§ What the task requires
Text only, exactly as given: reproduce the entries below without their pictures.

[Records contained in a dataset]
»»

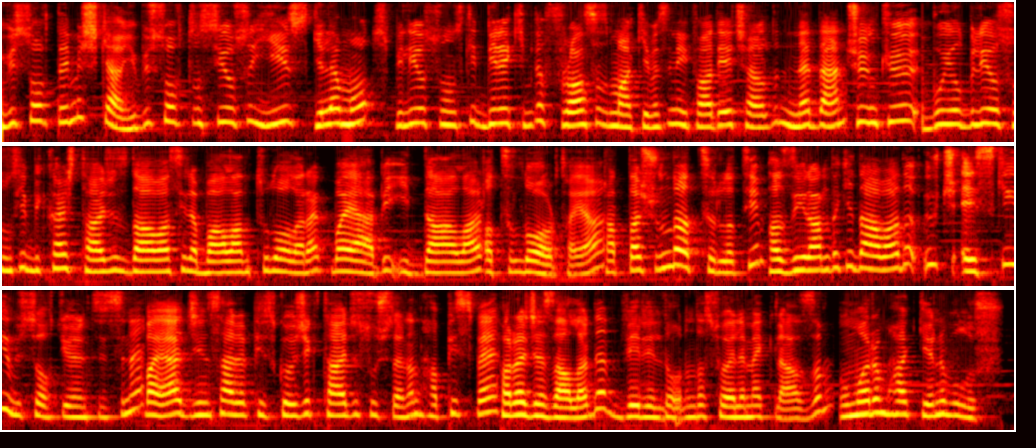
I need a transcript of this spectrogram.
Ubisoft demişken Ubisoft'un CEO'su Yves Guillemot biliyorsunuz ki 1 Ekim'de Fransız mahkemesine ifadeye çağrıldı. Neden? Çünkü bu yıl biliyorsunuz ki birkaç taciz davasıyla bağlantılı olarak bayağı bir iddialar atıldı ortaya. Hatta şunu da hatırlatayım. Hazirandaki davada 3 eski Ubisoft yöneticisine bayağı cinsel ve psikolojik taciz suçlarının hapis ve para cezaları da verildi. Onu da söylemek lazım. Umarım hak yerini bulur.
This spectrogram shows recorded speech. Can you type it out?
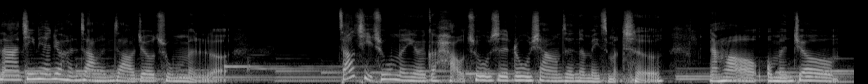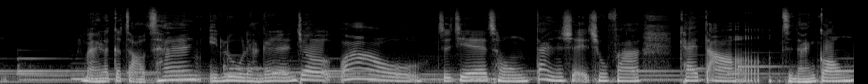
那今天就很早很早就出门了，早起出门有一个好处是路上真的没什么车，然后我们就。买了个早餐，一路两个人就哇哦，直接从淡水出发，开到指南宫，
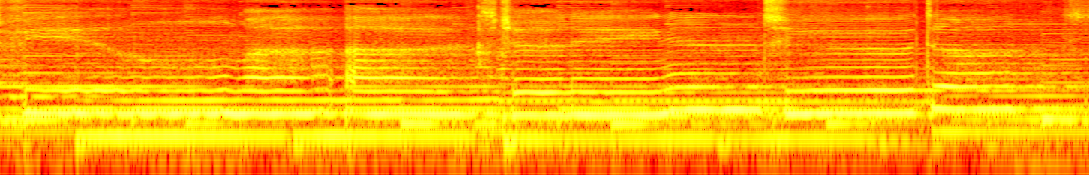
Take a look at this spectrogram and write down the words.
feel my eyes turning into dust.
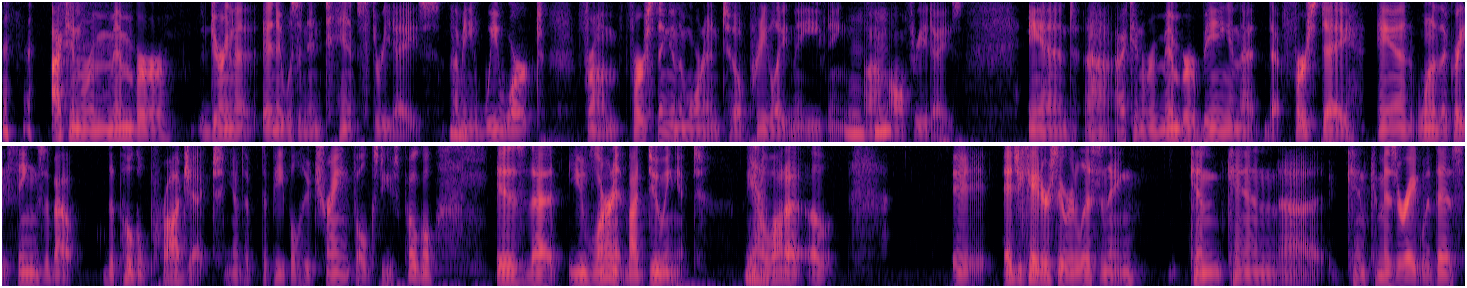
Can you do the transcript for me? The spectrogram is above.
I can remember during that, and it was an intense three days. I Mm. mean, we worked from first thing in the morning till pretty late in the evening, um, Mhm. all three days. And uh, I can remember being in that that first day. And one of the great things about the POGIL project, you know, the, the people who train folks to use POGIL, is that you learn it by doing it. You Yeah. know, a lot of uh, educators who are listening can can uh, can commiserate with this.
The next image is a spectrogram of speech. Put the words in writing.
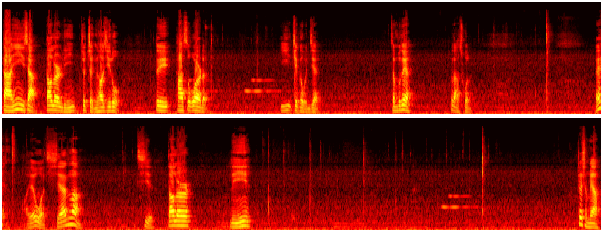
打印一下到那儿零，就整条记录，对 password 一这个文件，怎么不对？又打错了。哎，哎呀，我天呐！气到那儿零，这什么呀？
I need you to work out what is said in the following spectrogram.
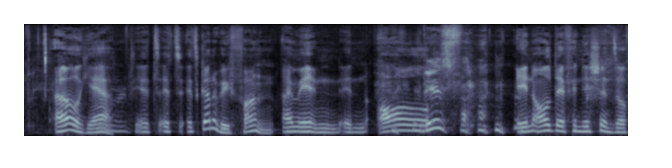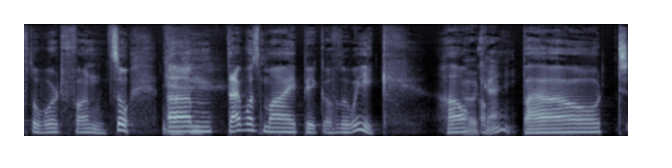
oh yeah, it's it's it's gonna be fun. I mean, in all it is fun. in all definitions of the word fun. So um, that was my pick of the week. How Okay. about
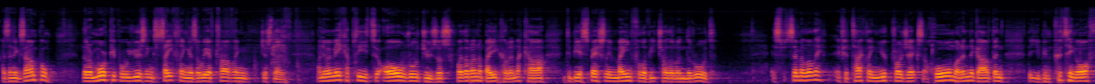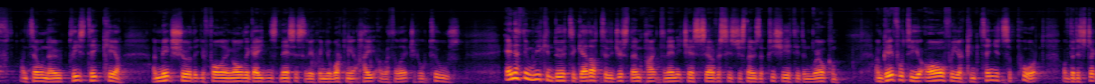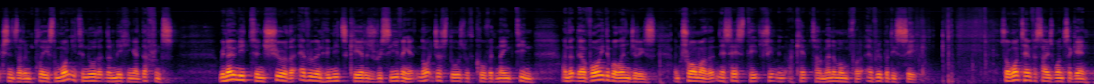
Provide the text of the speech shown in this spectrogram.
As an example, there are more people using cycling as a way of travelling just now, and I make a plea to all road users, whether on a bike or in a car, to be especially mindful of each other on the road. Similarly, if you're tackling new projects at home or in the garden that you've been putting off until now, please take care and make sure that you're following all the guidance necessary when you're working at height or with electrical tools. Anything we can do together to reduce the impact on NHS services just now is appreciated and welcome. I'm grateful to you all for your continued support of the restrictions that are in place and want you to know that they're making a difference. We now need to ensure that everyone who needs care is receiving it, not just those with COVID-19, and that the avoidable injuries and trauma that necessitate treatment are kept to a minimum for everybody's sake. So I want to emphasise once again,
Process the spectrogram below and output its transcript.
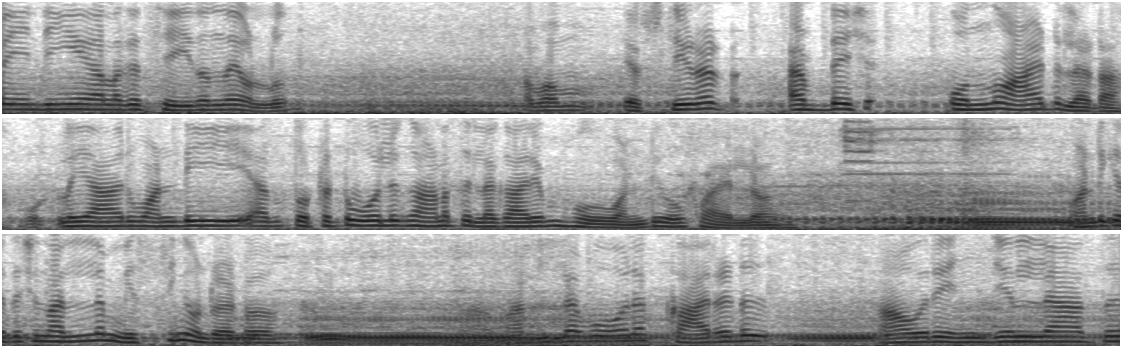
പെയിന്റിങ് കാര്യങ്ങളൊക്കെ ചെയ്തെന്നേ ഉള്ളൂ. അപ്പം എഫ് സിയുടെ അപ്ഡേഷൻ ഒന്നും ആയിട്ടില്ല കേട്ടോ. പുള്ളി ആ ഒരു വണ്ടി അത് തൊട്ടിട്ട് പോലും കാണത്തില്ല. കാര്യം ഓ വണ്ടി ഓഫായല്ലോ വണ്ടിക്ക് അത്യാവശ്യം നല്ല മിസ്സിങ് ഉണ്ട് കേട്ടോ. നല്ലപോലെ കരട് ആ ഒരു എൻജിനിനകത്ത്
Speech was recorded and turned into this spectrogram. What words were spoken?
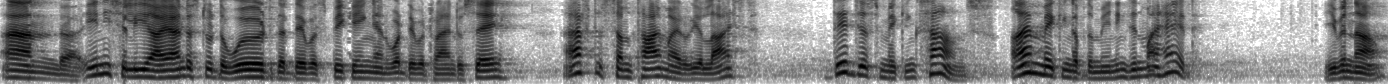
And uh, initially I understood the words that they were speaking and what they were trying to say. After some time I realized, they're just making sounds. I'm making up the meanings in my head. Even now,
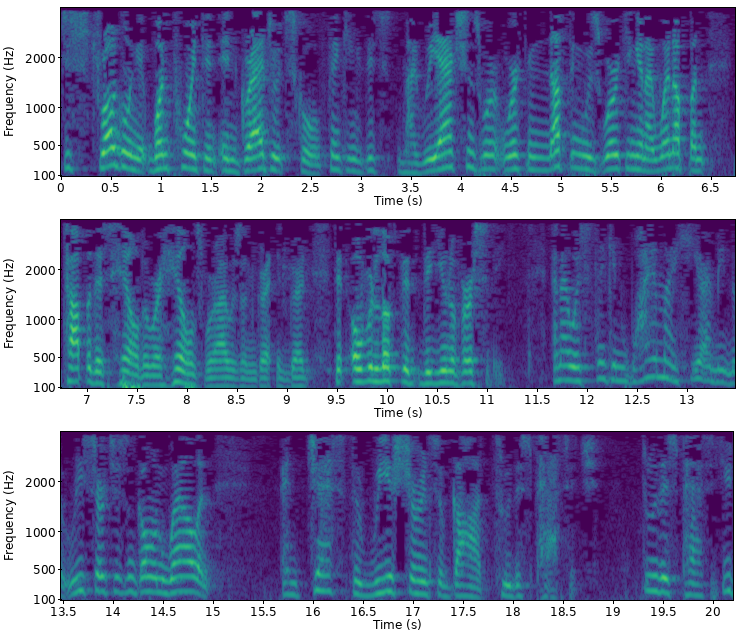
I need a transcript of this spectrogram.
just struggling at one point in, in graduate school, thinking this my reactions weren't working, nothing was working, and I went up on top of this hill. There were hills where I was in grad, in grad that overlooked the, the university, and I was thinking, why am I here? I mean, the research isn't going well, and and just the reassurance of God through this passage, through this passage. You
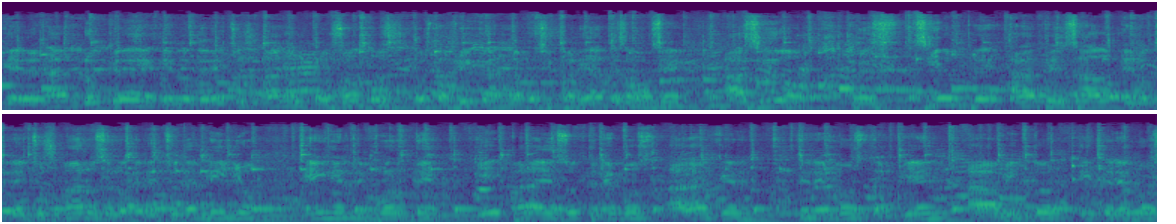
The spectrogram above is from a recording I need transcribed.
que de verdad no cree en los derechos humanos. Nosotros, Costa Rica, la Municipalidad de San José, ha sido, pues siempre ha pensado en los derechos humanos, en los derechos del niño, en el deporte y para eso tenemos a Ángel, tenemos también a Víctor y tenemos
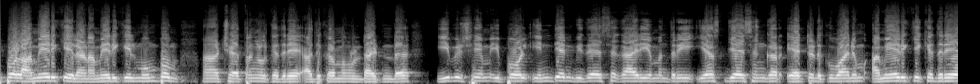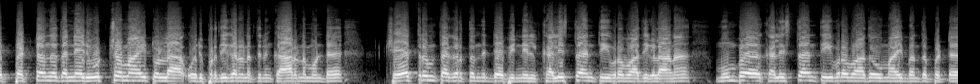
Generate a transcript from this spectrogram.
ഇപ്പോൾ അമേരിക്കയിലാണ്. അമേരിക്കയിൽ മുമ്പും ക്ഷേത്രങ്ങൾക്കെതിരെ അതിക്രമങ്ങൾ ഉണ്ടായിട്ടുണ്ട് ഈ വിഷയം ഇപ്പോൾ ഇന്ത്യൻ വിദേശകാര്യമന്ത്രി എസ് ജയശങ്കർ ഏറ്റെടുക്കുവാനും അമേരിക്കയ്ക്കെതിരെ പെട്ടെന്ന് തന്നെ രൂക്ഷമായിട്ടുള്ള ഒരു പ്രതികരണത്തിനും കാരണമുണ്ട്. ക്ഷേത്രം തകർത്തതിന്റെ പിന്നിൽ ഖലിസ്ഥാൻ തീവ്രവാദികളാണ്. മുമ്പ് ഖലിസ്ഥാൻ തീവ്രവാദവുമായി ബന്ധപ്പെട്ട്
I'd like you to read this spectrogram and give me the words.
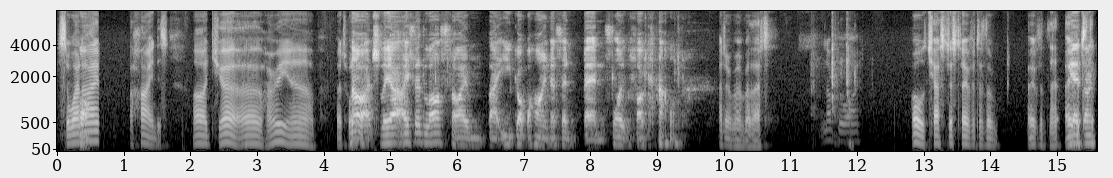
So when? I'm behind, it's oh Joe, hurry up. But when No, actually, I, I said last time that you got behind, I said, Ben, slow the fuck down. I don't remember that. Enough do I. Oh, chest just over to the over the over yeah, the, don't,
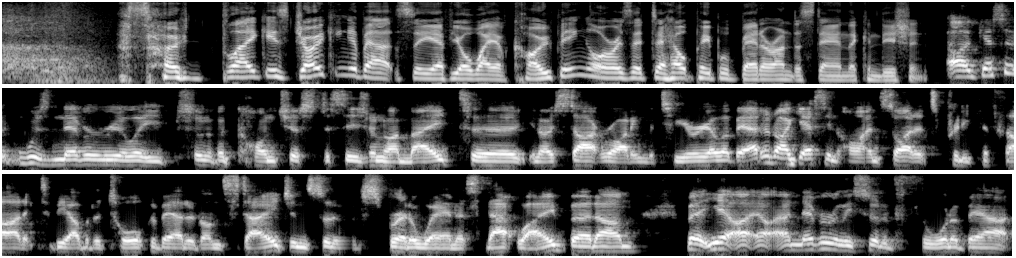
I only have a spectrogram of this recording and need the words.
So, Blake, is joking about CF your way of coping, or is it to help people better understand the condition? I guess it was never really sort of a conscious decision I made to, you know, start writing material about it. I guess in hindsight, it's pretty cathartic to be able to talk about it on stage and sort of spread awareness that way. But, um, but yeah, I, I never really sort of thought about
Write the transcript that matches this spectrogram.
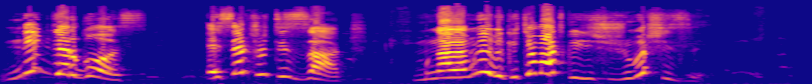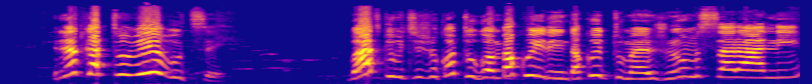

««

§ Written solution
I need a transcript of this spectrogram.
Ubisoft demişken Ubisoft'un CEO'su Yves Guillemot biliyorsunuz ki 1 Ekim'de Fransız mahkemesine ifadeye çağrıldı. Neden? Çünkü bu yıl biliyorsunuz ki birkaç taciz davasıyla bağlantılı olarak bayağı bir iddialar atıldı ortaya. Hatta şunu da hatırlatayım. Hazirandaki davada 3 eski Ubisoft yöneticisine bayağı cinsel ve psikolojik taciz suçlarının hapis ve para cezaları da verildi. Onu da söylemek lazım. Umarım hak yerini bulur.
This spectrogram shows recorded speech. Can you type it out?
那今天就很早很早就出门了，早起出门有一个好处是路上真的没什么车，然后我们就。买了个早餐，一路两个人就哇哦，直接从淡水出发，开到指南宫，
Take a look at this spectrogram and write down the words.
feel my eyes turning into dust.
Can you do the transcript for me? The spectrogram is above.
I can remember during that, and it was an intense three days. I Mm. mean, we worked from first thing in the morning till pretty late in the evening, um, Mhm. all three days. And uh, I can remember being in that that first day. And one of the great things about the POGIL project, you know, the, the people who train folks to use POGIL, is that you learn it by doing it. You Yeah. know, a lot of uh, educators who are listening can can uh, can commiserate with this.
The next image is a spectrogram of speech. Put the words in writing.
打印一下到那儿零，就整条记录，对 password 一这个文件，怎么不对？又打错了。哎，哎呀，我天呐！气到那儿零，这什么呀？
I need you to work out what is said in the following spectrogram.
oh yeah, it's it's it's gonna be fun. I mean, in all it is fun. in all definitions of the word fun. So um, that was my pick of the week. How Okay. about
Provide the text of the speech shown in this spectrogram.
As an example, there are more people using cycling as a way of travelling just now, and I make a plea to all road users, whether on a bike or in a car, to be especially mindful of each other on the road. Similarly, if you're tackling new projects at home or in the garden that you've been putting off until now, please take care and make sure that you're following all the guidance necessary when you're working at height or with electrical tools. Anything we can do together to reduce the impact on NHS services just now is appreciated and welcome. I'm grateful to you all for your continued support of the restrictions that are in place and want you to know that they're making a difference. We now need to ensure that everyone who needs care is receiving it, not just those with COVID-19, and that the avoidable injuries and trauma that necessitate treatment are kept to a minimum for everybody's sake. So I want to emphasise once again,
Process the spectrogram below and output its transcript.
പെയിന്റിങ് കാര്യങ്ങളൊക്കെ ചെയ്തെന്നേ ഉള്ളൂ. അപ്പം എഫ് സിയുടെ അപ്ഡേഷൻ ഒന്നും ആയിട്ടില്ല കേട്ടോ. പുള്ളി ആ ഒരു വണ്ടി അത് തൊട്ടിട്ട് പോലും കാണത്തില്ല. കാര്യം ഓ വണ്ടി ഓഫായല്ലോ വണ്ടിക്ക് അത്യാവശ്യം നല്ല മിസ്സിങ് ഉണ്ട് കേട്ടോ. നല്ലപോലെ കരട് ആ ഒരു എൻജിനിനകത്ത്
Speech was recorded and turned into this spectrogram. What words were spoken?
And uh, initially I understood the words that they were speaking and what they were trying to say. After some time I realized, they're just making sounds. I'm making up the meanings in my head. Even now,
I need a transcript of this spectrogram.
just struggling at one point in, in graduate school, thinking this my reactions weren't working, nothing was working, and I went up on top of this hill. There were hills where I was in grad, in grad that overlooked the, the university, and I was thinking, why am I here? I mean, the research isn't going well, and and just the reassurance of God through this passage, through this passage. You
The spectrogram above is from a recording I need transcribed.
que de verdad no cree en los derechos humanos. Nosotros, Costa Rica, la Municipalidad de San José, ha sido, pues siempre ha pensado en los derechos humanos, en los derechos del niño, en el deporte y para eso tenemos a Ángel, tenemos también a Víctor y tenemos
Generate a transcript from this spectrogram.
ഇപ്പോൾ അമേരിക്കയിലാണ്. അമേരിക്കയിൽ മുമ്പും ക്ഷേത്രങ്ങൾക്കെതിരെ അതിക്രമങ്ങൾ ഉണ്ടായിട്ടുണ്ട് ഈ വിഷയം ഇപ്പോൾ ഇന്ത്യൻ വിദേശകാര്യമന്ത്രി എസ് ജയശങ്കർ ഏറ്റെടുക്കുവാനും അമേരിക്കയ്ക്കെതിരെ പെട്ടെന്ന് തന്നെ രൂക്ഷമായിട്ടുള്ള ഒരു പ്രതികരണത്തിനും കാരണമുണ്ട്. ക്ഷേത്രം തകർത്തതിന്റെ പിന്നിൽ ഖലിസ്ഥാൻ തീവ്രവാദികളാണ്. മുമ്പ് ഖലിസ്ഥാൻ തീവ്രവാദവുമായി ബന്ധപ്പെട്ട്
I'd like you to read this spectrogram and give me the words.
So when? I'm behind, it's oh Joe, hurry up. But when No, actually, I, I said last time that you got behind, I said, Ben, slow the fuck down. I don't remember that. Enough do I. Oh, chest just over to the over the over yeah, the, don't,
I only have a spectrogram of this recording and need the words.
So, Blake, is joking about CF your way of coping, or is it to help people better understand the condition? I guess it was never really sort of a conscious decision I made to, you know, start writing material about it. I guess in hindsight, it's pretty cathartic to be able to talk about it on stage and sort of spread awareness that way. But, um, but yeah, I, I never really sort of thought about
Write the transcript that matches this spectrogram.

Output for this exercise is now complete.